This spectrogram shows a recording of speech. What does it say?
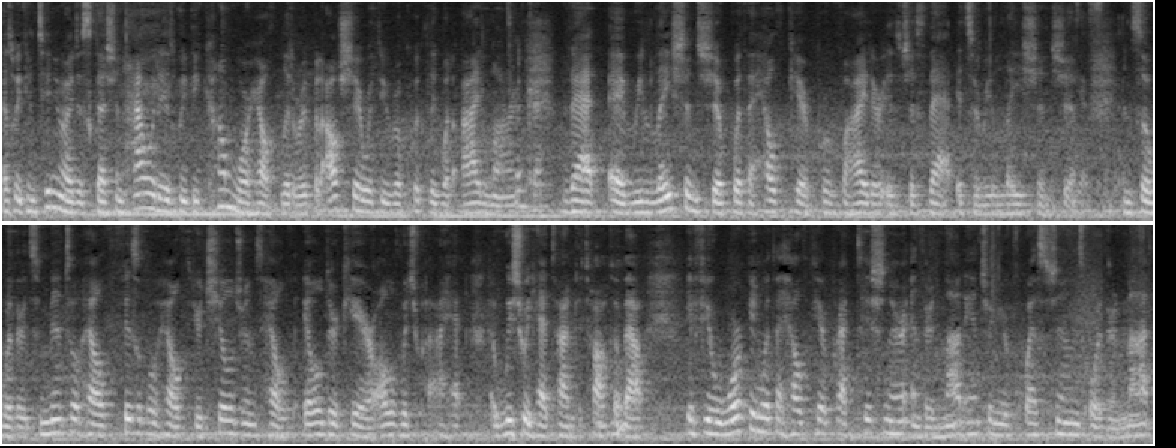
as we continue our discussion, how it is we become more health literate. But I'll share with you real quickly what I learned. Okay. That a relationship with a healthcare provider is just that. It's a relationship. Yes. And so whether it's mental health, physical health, your children's health, elder care, all of which I had, I wish we had time to talk Mm-hmm. about. If you're working with a healthcare practitioner and they're not answering your questions or they're not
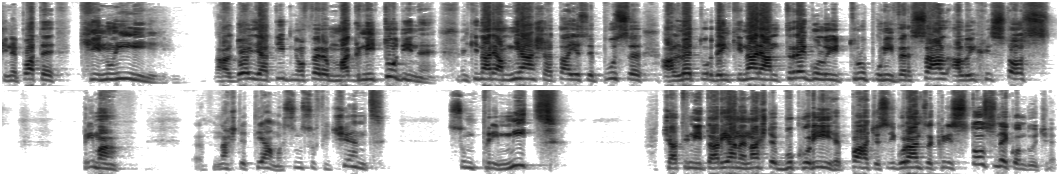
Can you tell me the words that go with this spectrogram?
și ne poate chinui. Al doilea tip ne oferă magnitudine. Închinarea mea și a ta este pusă alături de închinarea întregului trup universal al lui Hristos. Prima naște teamă, sunt suficient, sunt primit. Cea trinitariană naște bucurie, pace, siguranță. Hristos ne conduce.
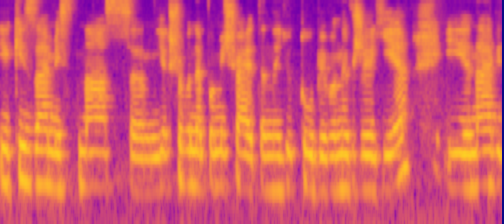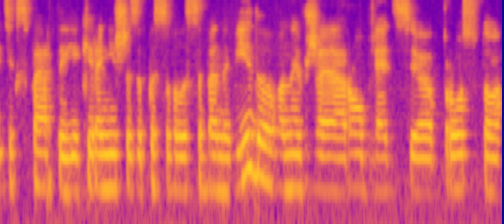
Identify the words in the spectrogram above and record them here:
які замість нас, е, якщо ви не помічаєте на Ютубі, вони вже є. І навіть експерти, які раніше записували себе на відео, вони вже роблять просто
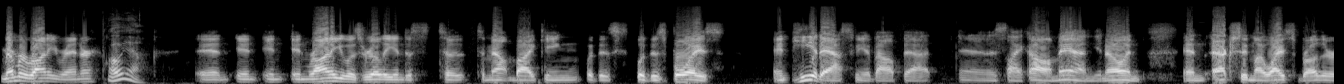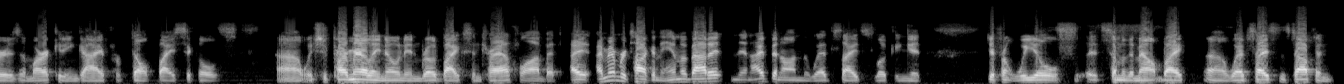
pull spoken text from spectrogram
Remember Ronnie Renner? Oh yeah. And and, and, and Ronnie was really into to, to mountain biking with his with his boys, and he had asked me about that and it's like oh man you know and and actually my wife's brother is a marketing guy for felt bicycles uh, which is primarily known in road bikes and triathlon but I, I remember talking to him about it and then i've been on the websites looking at different wheels at some of the mountain bike uh, websites and stuff and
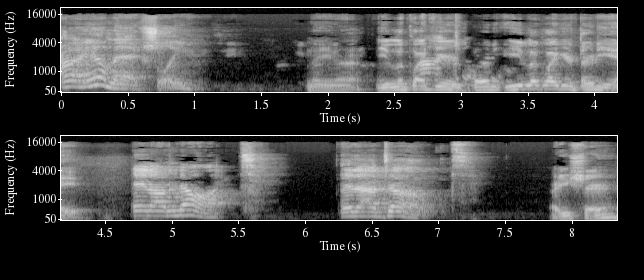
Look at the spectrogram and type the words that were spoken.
I am actually, No, you're not. You look like you're 30. You look like you're 38. and I'm not, and I don't. Are you sure?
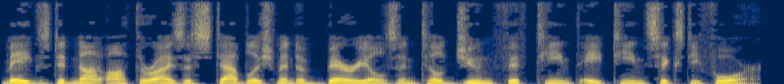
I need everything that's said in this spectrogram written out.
Meigs did not authorize establishment of burials until June 15, 1864.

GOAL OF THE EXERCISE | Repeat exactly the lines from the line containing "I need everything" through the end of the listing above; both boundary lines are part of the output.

RESULT FOR THIS TASK |
I need everything that's said in this spectrogram written out.
Meigs did not authorize establishment of burials until June 15, 1864.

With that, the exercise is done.